* Your instructions
Reproduce every record verbatim but drop the pictures.

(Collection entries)
====
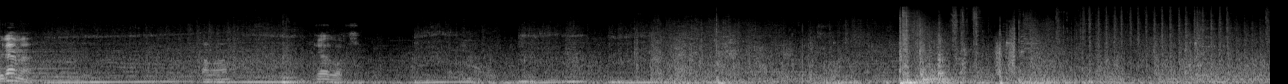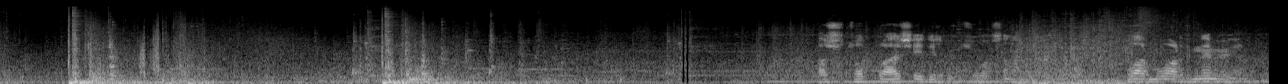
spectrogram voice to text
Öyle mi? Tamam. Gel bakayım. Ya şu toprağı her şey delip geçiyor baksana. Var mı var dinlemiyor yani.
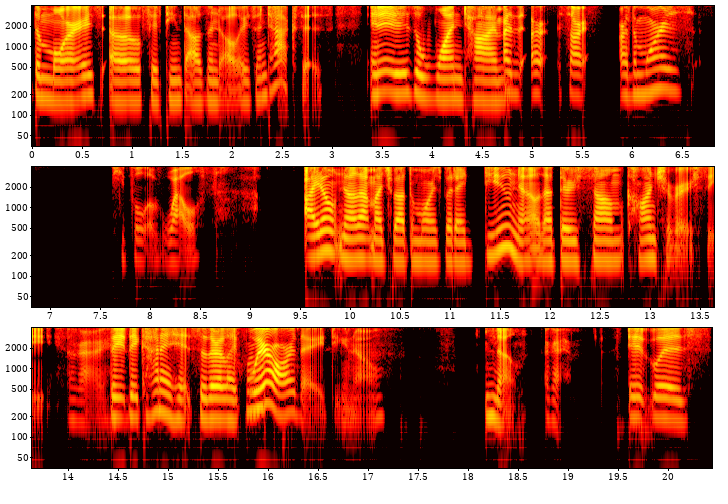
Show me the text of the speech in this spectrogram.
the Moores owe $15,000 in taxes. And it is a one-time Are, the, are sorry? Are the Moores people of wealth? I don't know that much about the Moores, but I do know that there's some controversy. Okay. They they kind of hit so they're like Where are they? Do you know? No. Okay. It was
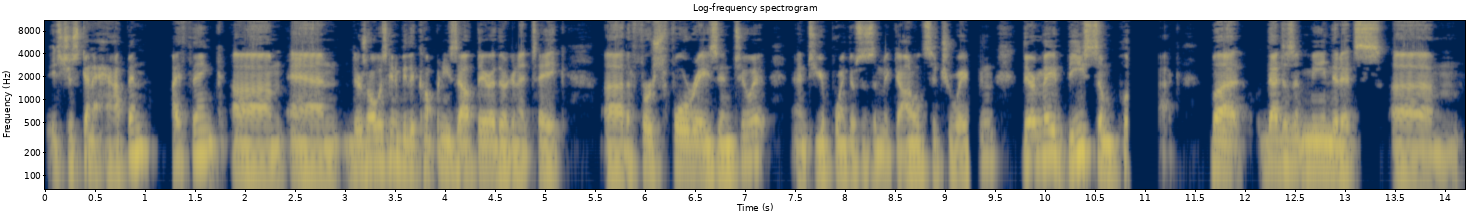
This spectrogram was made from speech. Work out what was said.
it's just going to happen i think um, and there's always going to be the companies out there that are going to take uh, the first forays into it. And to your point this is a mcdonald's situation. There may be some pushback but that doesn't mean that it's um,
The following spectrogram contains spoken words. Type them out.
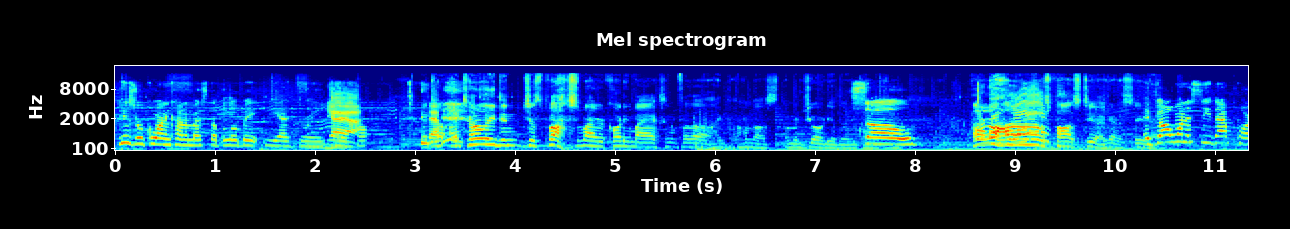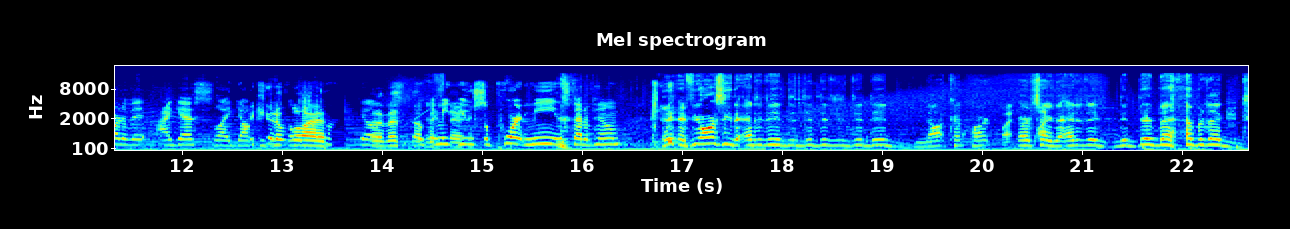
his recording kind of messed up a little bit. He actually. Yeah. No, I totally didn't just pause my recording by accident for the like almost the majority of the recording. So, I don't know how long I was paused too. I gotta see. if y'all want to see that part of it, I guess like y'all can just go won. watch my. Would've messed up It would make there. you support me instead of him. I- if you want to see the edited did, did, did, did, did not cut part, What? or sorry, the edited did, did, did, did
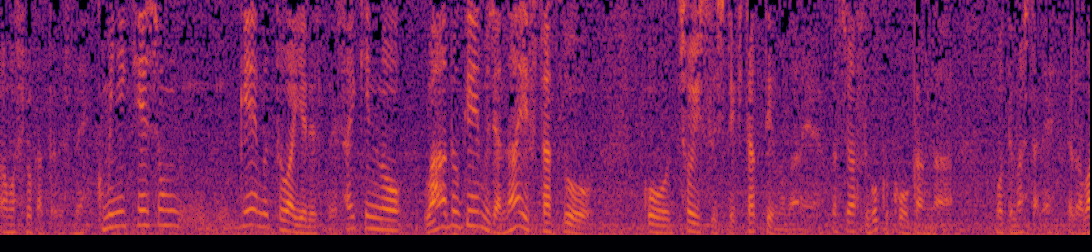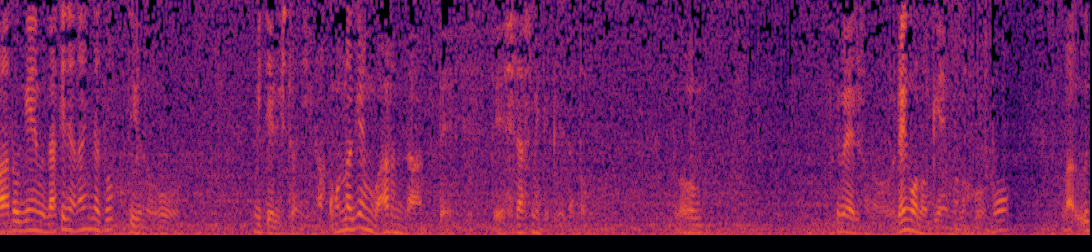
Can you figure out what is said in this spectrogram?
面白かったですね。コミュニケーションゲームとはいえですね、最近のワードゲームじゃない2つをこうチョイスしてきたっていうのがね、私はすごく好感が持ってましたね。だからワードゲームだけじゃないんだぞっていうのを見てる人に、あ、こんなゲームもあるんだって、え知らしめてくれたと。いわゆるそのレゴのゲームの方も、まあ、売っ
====
* Written response
spectrogram voice to text
Öyle mi? Tamam. Gel bakayım. Ya şu toprağı her şey delip geçiyor baksana. Var mı var dinlemiyor yani.
Show me the text of the speech in this spectrogram.
the Moores owe $15,000 in taxes. And it is a one-time Are, the, are sorry? Are the Moores people of wealth? I don't know that much about the Moores, but I do know that there's some controversy. Okay. They they kind of hit so they're like Where are they? Do you know? No. Okay. It was
This spectrogram was made from speech. Work out what was said.
it's just going to happen i think um, and there's always going to be the companies out there that are going to take uh, the first forays into it. And to your point this is a mcdonald's situation. There may be some pushback but that doesn't mean that it's um,
The following spectrogram contains spoken words. Type them out.
his recording kind of messed up a little bit. He actually. Yeah. No, I totally didn't just pause my recording by accident for the like almost the majority of the recording. So, I don't know how long I was paused too. I gotta see. if y'all want to see that part of it, I guess like y'all can just go won. watch my. Would've messed up It would make there. you support me instead of him. I- if you want to see the edited did, did, did, did, did not cut part, What? or sorry, the edited did, did, did, did
Can you figure out what is said in this spectrogram?
面白かったですね。コミュニケーションゲームとはいえですね、最近のワードゲームじゃない2つをこうチョイスしてきたっていうのがね、私はすごく好感が持ってましたね。だからワードゲームだけじゃないんだぞっていうのを見てる人に、あ、こんなゲームもあるんだって、え知らしめてくれたと。いわゆるそのレゴのゲームの方も、まあ、売っ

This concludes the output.